● **Listed records**:
■ ■ ■ ■ ■ ■ ■
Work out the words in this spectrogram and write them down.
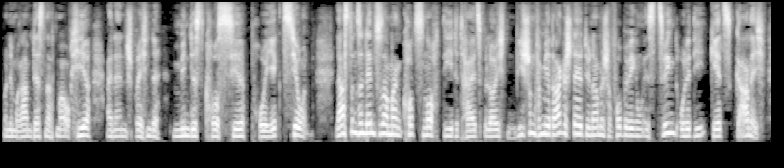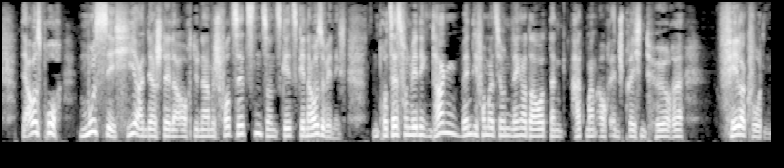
und im Rahmen dessen hat man auch hier eine entsprechende Mindestkurszielprojektion. Lasst uns in dem Zusammenhang kurz noch die Details beleuchten. Wie schon von mir dargestellt, dynamische Vorbewegung ist zwingend, ohne die geht's gar nicht. Der Ausbruch muss sich hier an der Stelle auch dynamisch fortsetzen, sonst geht's genauso wenig. Ein Prozess von wenigen Tagen, wenn die Formation länger dauert, dann hat man auch entsprechend höhere Fehlerquoten.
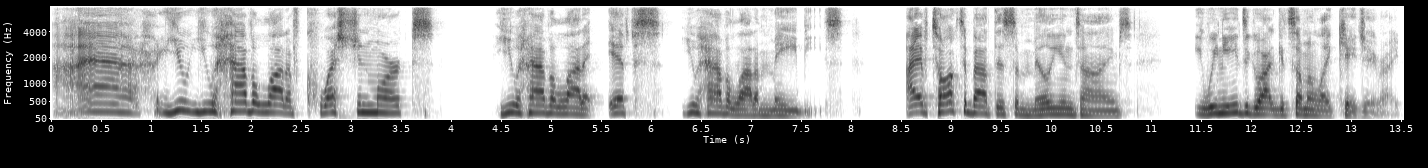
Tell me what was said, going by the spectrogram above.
Ah, you you have a lot of question marks you have a lot of ifs, you have a lot of maybes. I have talked about this a million times. We need to go out and get someone like KJ Wright.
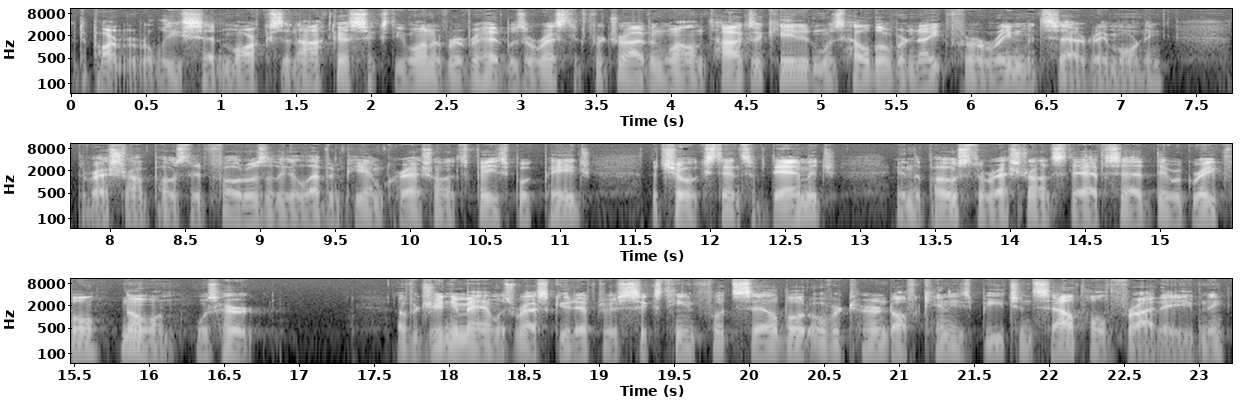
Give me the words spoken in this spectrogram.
A department release said Mark Zanaka, 61 of Riverhead, was arrested for driving while intoxicated and was held overnight for arraignment Saturday morning. The restaurant posted photos of the 11 p.m. crash on its Facebook page that show extensive damage. In the post, the restaurant staff said they were grateful no one was hurt. A Virginia man was rescued after his 16 foot sailboat overturned off Kenny's Beach in Southold Friday evening.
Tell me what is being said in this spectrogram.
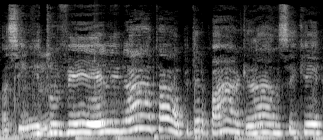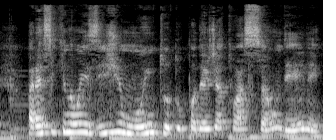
assim, Uhum. e tu vê ele, ah, tá, o Peter Parker, ah, não sei o que. Parece que não exige muito do poder de atuação dele,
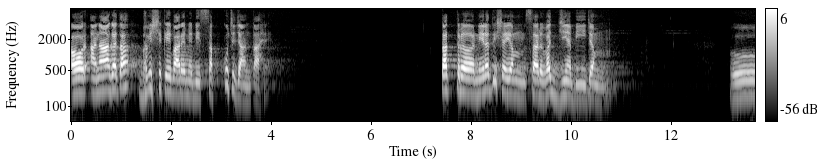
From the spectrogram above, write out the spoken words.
और अनागता भविष्य के बारे में भी सब कुछ जानता है। तत्र निरतिशयम सर्वज्ञ बीजम ओ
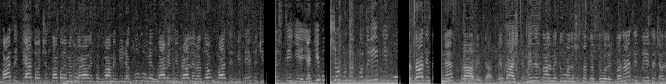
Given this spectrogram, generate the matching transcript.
25 числа, коли ми збиралися з вами біля клубу, ми з вами зібрали разом 22 тисячі є, які що будуть потрібні не справився. Ви бачите, ми не знали, ми думали, що це буде всього лише 12 тисяч, але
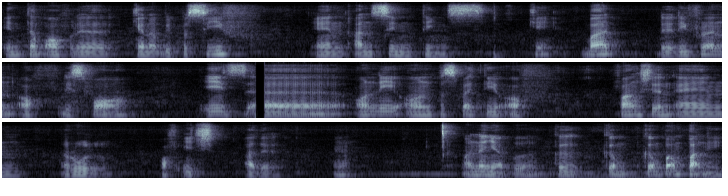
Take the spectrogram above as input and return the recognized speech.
in term of the cannot be perceived and unseen things. Okay? But the difference of these four is uh, only on perspective of function and rule of each other. Eh. maknanya apa? Ke, ke keempat-empat ni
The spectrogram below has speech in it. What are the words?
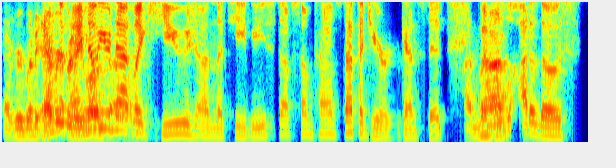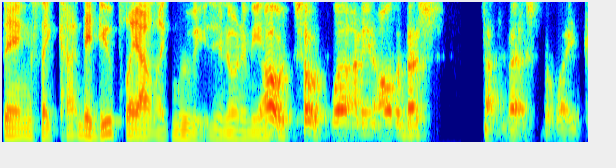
Everybody, There's everybody. I know you're not one. like huge on the TV stuff sometimes. Not that you're against it, I'm but not. a lot of those things they kind they do play out like movies. You know what I mean? Oh, so well, I mean, all the best, not the best, but like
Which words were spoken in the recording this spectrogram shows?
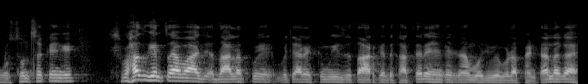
वो सुन सकेंगे। शहबाज गिल साहब आज अदालत में बेचारे कमीज़ उतार के दिखाते रहे हैं कि जनाब मुझे बड़ा फेंटा लगा है।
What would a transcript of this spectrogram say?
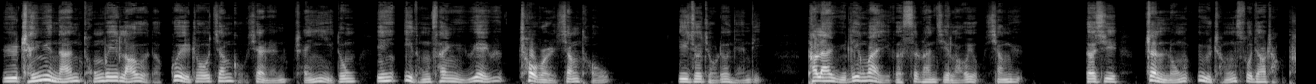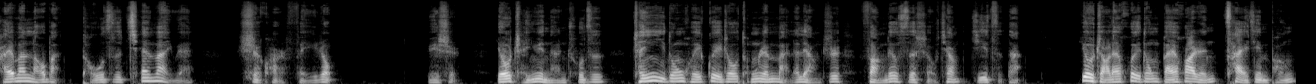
与陈运南同为老友的贵州江口县人陈义东，因一同参与越狱，臭味相投。一九九六年底，他俩与另外一个四川籍老友相遇，得悉振龙玉成塑胶厂台湾老板投资千万元，是块肥肉。于是由陈运南出资，陈义东回贵州同仁买了两支仿六四手枪及子弹，又找来惠东白花人蔡进鹏、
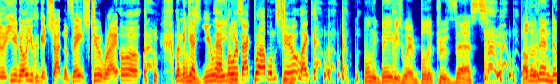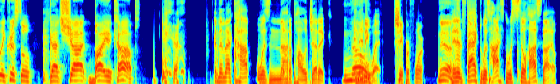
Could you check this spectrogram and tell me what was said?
uh, you know you could get shot in the face too right oh let me Only guess you have lower back problems too like Only babies wear bulletproof vests. Although then Billy Crystal got shot by a cop. Yeah. And then that cop was not apologetic No. in any way, shape, or form. Yeah. And in fact, was host- was still hostile.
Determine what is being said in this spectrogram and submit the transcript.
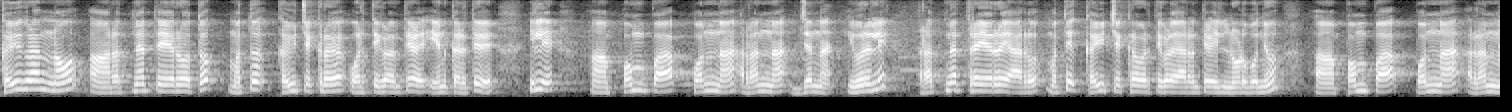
ಕವಿಗಳನ್ನು ನಾವು ರತ್ನತೆಯರೋತು ಮತ್ತು ಕವಿಚಕ್ರವರ್ತಿಗಳು ಅಂತೇಳಿ ಏನು ಕರಿತೀವಿ? ಇಲ್ಲಿ ಪಂಪ, ಪೊನ್ನ, ರನ್ನ, ಜನ್ನ ಇವರಲ್ಲಿ ರತ್ನತ್ರಯರು ಯಾರು ಮತ್ತು ಕವಿ ಚಕ್ರವರ್ತಿಗಳು ಯಾರು ಅಂತೇಳಿ ಇಲ್ಲಿ ನೋಡ್ಬೋದು ನೀವು. ಪಂಪ, ಪೊನ್ನ, ರನ್ನ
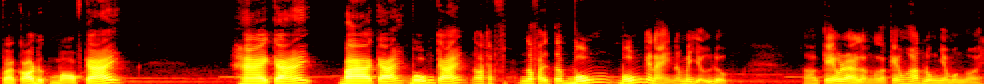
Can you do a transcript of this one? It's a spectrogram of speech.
Và có được một cái hai cái ba cái bốn cái nó nó phải tới bốn bốn cái này nó mới giữ được. Đó, kéo ra lần là kéo hết luôn nha mọi người.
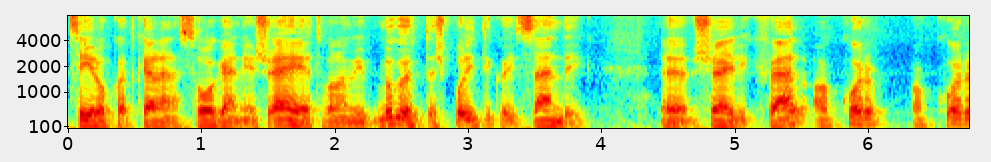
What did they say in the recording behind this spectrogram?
célokat kellene szolgálni, és ehelyett valami mögöttes politikai szándék ö, sejlik fel, akkor akkor,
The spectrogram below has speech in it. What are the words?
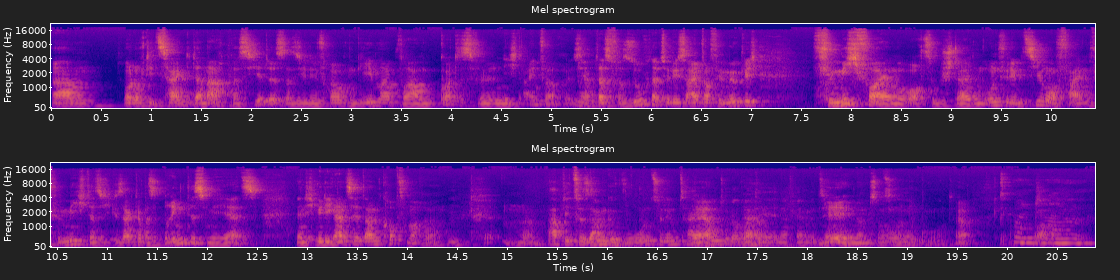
Ähm, und auch die Zeit, die danach passiert ist, dass ich den Freiraum gegeben habe, war um Gottes Willen nicht einfach. Ich ja. habe das versucht, natürlich so einfach wie möglich für mich vor allem aber auch zu gestalten und für die Beziehung auch vor allem für mich, dass ich gesagt habe, was bringt es mir jetzt, wenn ich mir die ganze Zeit an den Kopf mache. Hm. Ja. Habt ihr zusammen gewohnt zu dem Zeitpunkt ja, oder wart ja. ihr in der Fernbeziehung? Nee, nee, wir haben zusammen gewohnt. Ja. Okay. Und wow. ähm,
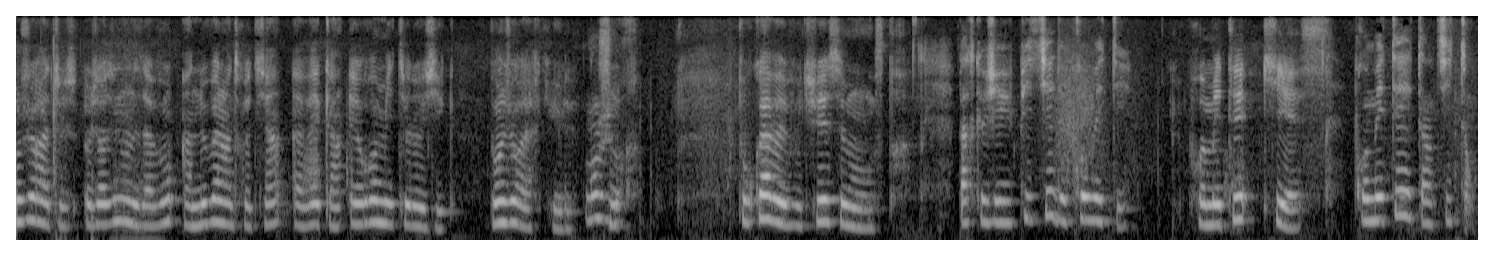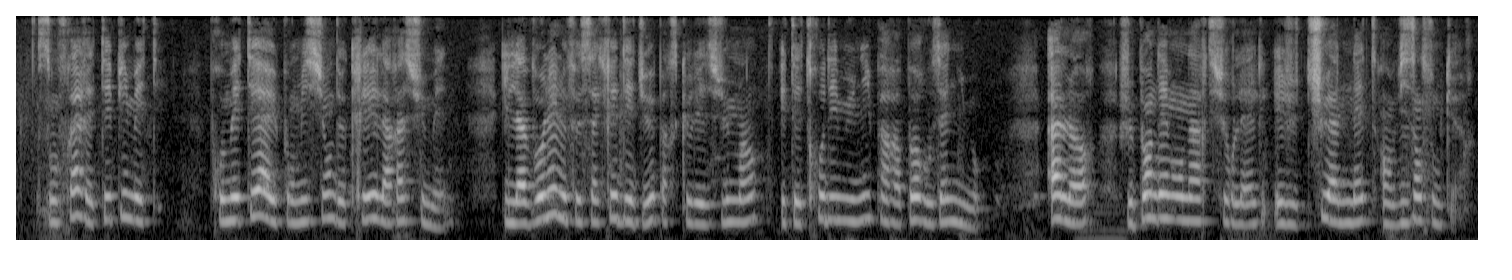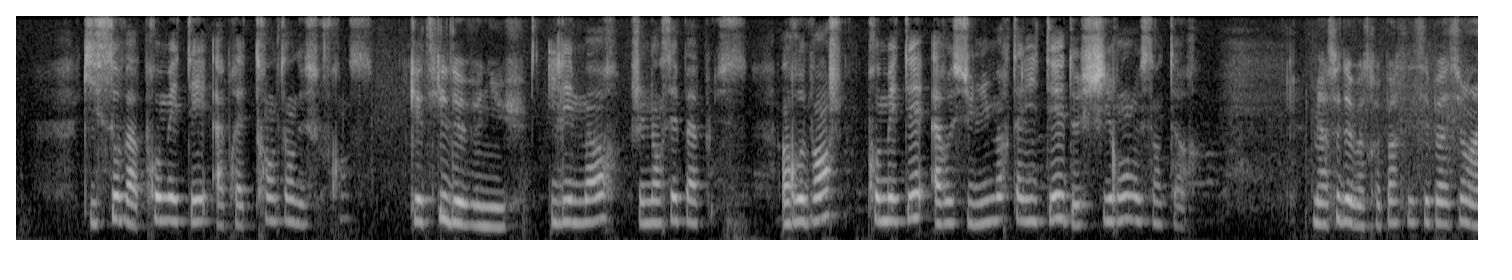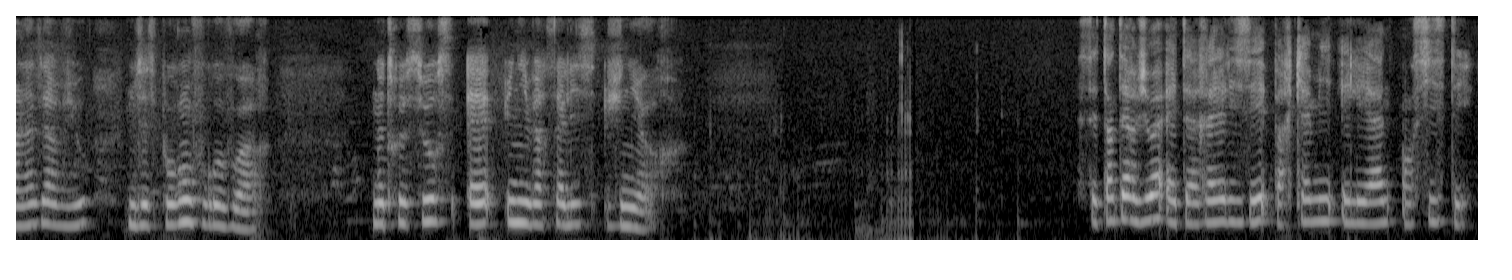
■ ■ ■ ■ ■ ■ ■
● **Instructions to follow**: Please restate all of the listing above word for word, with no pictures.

● **Solution to this exercise**:
Work out the words in this spectrogram and write them down.
und im Rahmen dessen hat man auch hier eine entsprechende Mindestkurszielprojektion. Lasst uns in dem Zusammenhang kurz noch die Details beleuchten. Wie schon von mir dargestellt, dynamische Vorbewegung ist zwingend, ohne die geht's gar nicht. Der Ausbruch muss sich hier an der Stelle auch dynamisch fortsetzen, sonst geht's genauso wenig. Ein Prozess von wenigen Tagen, wenn die Formation länger dauert, dann hat man auch entsprechend höhere Fehlerquoten.
Tell me what was said, going by the spectrogram above.
Ah, you you have a lot of question marks you have a lot of ifs, you have a lot of maybes. I have talked about this a million times. We need to go out and get someone like KJ Wright.
Give me the words spoken in this spectrogram.
A department release said Mark Zanaka, 61 of Riverhead, was arrested for driving while intoxicated and was held overnight for arraignment Saturday morning. The restaurant posted photos of the 11 p.m. crash on its Facebook page that show extensive damage. In the post, the restaurant staff said they were grateful no one was hurt. A Virginia man was rescued after his 16 foot sailboat overturned off Kenny's Beach in Southold Friday evening.
Tell me what is being said in this spectrogram.
assim, Uhum. e tu vê ele, ah, tá, o Peter Parker, ah, não sei o que. Parece que não exige muito do poder de atuação dele,
From the spectrogram above, write out the spoken words.
और अनागता भविष्य के बारे में भी सब कुछ जानता है। तत्र निरतिशयम सर्वज्ञ बीजम ओ
Given this spectrogram, generate the matching transcript.
25 числа, коли ми збиралися з вами біля клубу, ми з вами зібрали разом 22 тисячі є, які що будуть потрібні не справився. Ви бачите, ми не знали, ми думали, що це буде всього лише 12 тисяч, але
Take the spectrogram above as input and return the recognized speech.
in term of the cannot be perceived and unseen things. Okay? But the difference of these four is uh, only on perspective of function and rule of each other. Eh. maknanya apa? Ke, ke keempat-empat ni
The spectrogram below has speech in it. What are the words?
Everybody, There's everybody. I know you're not one. like huge on the TV stuff sometimes. Not that you're against it, I'm but not. a lot of those things they kind they do play out like movies. You know what I mean? Oh, so well, I mean, all the best, not the best, but like
Which words were spoken in the recording this spectrogram shows?
वो सुन सकेंगे। शहबाज गिल साहब आज अदालत में बेचारे कमीज़ उतार के दिखाते रहे हैं कि जनाब मुझे बड़ा फेंटा लगा है।
What would a transcript of this spectrogram say?
与陈运南同为老友的贵州江口县人陈义东，因一同参与越狱，臭味相投。一九九六年底，他俩与另外一个四川籍老友相遇，得悉振龙玉成塑胶厂台湾老板投资千万元，是块肥肉。于是由陈运南出资，陈义东回贵州同仁买了两支仿六四手枪及子弹，又找来惠东白花人蔡进鹏、
Could you check this spectrogram and tell me what was said?
uh, you know you could get shot in the face too right oh let me Only guess you have lower back problems too like Only babies wear bulletproof vests. Although then Billy Crystal got shot by a cop. Yeah. And then that cop was not apologetic No. in any way, shape, or form. Yeah. And in fact, was host- was still hostile.
Determine what is being said in this spectrogram and submit the transcript.
ಕವಿಗಳನ್ನು ನಾವು ರತ್ನತೆಯರೋತು ಮತ್ತು ಕವಿಚಕ್ರವರ್ತಿಗಳು ಅಂತೇಳಿ ಏನು ಕರಿತೀವಿ? ಇಲ್ಲಿ ಪಂಪ, ಪೊನ್ನ, ರನ್ನ, ಜನ್ನ ಇವರಲ್ಲಿ ರತ್ನತ್ರಯರು ಯಾರು ಮತ್ತು ಕವಿ ಚಕ್ರವರ್ತಿಗಳು ಯಾರು ಅಂತೇಳಿ ಇಲ್ಲಿ ನೋಡ್ಬೋದು ನೀವು. ಪಂಪ, ಪೊನ್ನ, ರನ್ನ
Can you do a transcript of this one? It's a spectrogram of speech.
Và có được một cái hai cái ba cái bốn cái nó nó phải tới bốn bốn cái này nó mới giữ được. Đó, kéo ra lần là kéo hết luôn nha mọi người.
What did they say in the recording behind this spectrogram?
célokat kellene szolgálni, és ehelyett valami mögöttes politikai szándék ö, sejlik fel, akkor akkor,
The spectrogram below has speech in it. What are the words?
Ähm, und auch die Zeit, die danach passiert ist, dass ich den Freiraum gegeben habe, war um Gottes Willen nicht einfach. Ich ja. habe das versucht, natürlich so einfach wie möglich für mich vor allem aber auch zu gestalten und für die Beziehung auch vor allem für mich, dass ich gesagt habe, was bringt es mir jetzt, wenn ich mir die ganze Zeit an den Kopf mache. Hm. Ja. Habt ihr zusammen gewohnt zu dem Zeitpunkt ja, oder wart ja. ihr in der Fernbeziehung? Nee, nee, wir haben zusammen gewohnt. Ja. Okay. Und wow. ähm,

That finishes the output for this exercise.